Lines from the one with "Spectrogram, need the spoken words" up to and including the one with "Take the spectrogram" are to be copied exactly from the records below, without their pictures.

## Data to use
================

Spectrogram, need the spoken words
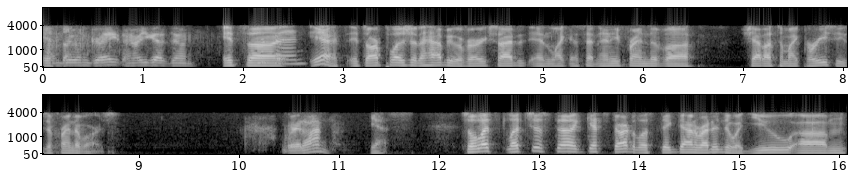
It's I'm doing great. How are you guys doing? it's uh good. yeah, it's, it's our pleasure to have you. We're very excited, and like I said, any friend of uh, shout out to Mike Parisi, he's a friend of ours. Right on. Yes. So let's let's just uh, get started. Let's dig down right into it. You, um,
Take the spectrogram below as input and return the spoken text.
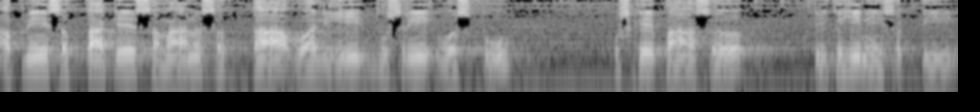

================

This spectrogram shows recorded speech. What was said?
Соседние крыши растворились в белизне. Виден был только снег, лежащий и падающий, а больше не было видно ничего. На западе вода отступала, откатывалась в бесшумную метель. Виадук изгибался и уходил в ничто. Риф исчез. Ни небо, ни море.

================

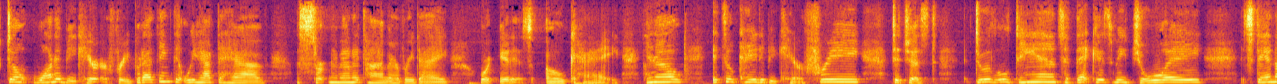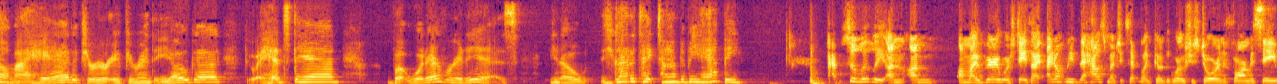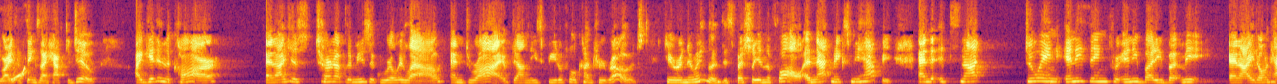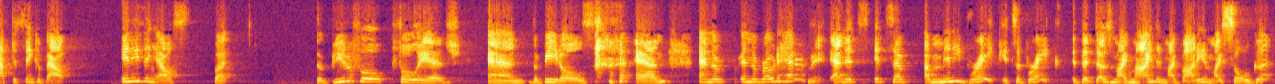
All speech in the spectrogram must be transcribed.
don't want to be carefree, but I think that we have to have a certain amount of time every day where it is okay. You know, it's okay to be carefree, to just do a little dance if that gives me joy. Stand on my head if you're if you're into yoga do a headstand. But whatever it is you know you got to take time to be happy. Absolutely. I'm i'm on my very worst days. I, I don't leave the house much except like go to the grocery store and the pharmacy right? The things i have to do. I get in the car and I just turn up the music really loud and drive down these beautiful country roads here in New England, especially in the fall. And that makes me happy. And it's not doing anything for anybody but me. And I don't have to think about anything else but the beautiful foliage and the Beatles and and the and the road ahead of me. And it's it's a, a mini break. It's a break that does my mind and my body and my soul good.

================

## Response to the exercise
Spectrogram, need the spoken words
It's I'm doing great. How are you guys doing? it's uh good. yeah, it's, it's our pleasure to have you. We're very excited, and like I said, any friend of uh, shout out to Mike Parisi, he's a friend of ours. Right on. Yes. So let's let's just uh, get started. Let's dig down right into it. You, um,
Take the spectrogram below as input and return the spoken text.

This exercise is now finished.